I bought the Mora #120 twenty years ago or so from Woodcraft, you can see how much I've sharpened it. I carved many a spoon and the heels of several guitar necks with this knife. Click here to see this knife at SMKW!

These knives are indispensable in my shop. I would be helpless without them. I suppose that I should try to make a guitar or ukulele with just a knife and an axe one of these days.

I am a firmly believe that every woodworker needs to be highly skilled with a knife.

(Rob, I found Moonraker Knives and Woodsmith Experience in the UK that carries Mora Knives. If you know of a retailer for Frosts Mora knives there in the UK that provides good service, please let me know. I promised to send one to the daughter of a good friend of mine in the Yorkshire Dales for her birthday!)

Wednesday, April 10, 2013

Julia's Guitar, Part 2 - Making A Copy of a 1933 Santos Hernandez Guitar

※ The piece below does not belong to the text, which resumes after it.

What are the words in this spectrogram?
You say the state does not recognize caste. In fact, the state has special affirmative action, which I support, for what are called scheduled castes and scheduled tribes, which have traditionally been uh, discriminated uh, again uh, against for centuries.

Spain is the ancestral home of classic guitar. The world's greatest guitars have come from the workbenches of Spanish luthiers and Spanish composers have contributed a rich literature for this favored instrument.

Irving Sloane, Classic Guitar Construction, 1966

Work continues on Julia's guitar as I can make time.

The neck and upper bout have been leveled with sanding blocks for the fret board. I put down the tape to keep the glue squeeze out off the wood. I learned to this long ago, if you don't you can spend a lot of time carefully scraping away the glue and the wood.

The fret board is ready to go, it has its final shape and level. I decided to use at piece of 3/4 inch MDF for the clamping caul instead of the piece of Douglas fir that I have used in the past. The MDF is more flexible and more likely to conform to any irregularities of the fret board and neck. I want the fret board to have good contact with the neck!

Gluing and clamping the fret board.

After installing the frets. I bought a new fret hammer from LMI, my old Sears-Roebuck cobbler's hammer tended to mar the frets, and I got a pair of fret nippers from StewMac which are absolutely wonderful. Finally, a tool I don't have to send back to StewMac because it was poorly made!

The head stock. I tried to make the crest as much like the original as I could.

Carving the neck. As a classic guitar player, I know that the neck must be comfortable, it's probably the most important part of the guitar! I'll spend some quality time to make this the best neck I have ever made.

Carving the neck and the back side of the head stock.

0 Degrees Fahrenheit

A comfortable camp while in the woods is one which affords shelter from the wind and storm.

Daniel Carter Beard, The Field and Forest Handy Book, 1906

The outside thermometer registered 0 degrees Fahrenheit this morning, it may have said -1 degree Fahrenheit, but I didn't want to look too closely. Not bad for April 10th!

We got much needed snow with this storm, but not enough. I just read that the snow pack at Bear Lake in Rocky Mountain National Park is at 49 percent of normal and the Wild Basin snow pack is at 54 percent.

It's going to be a long hot, dry and very scary summer. The wildland firefighters will be very happy.

All Wood Double Top Classical Guitar

  Double top , or composite top, classical guitars are all the rage these days, especially among young guitarists and I decided that I would...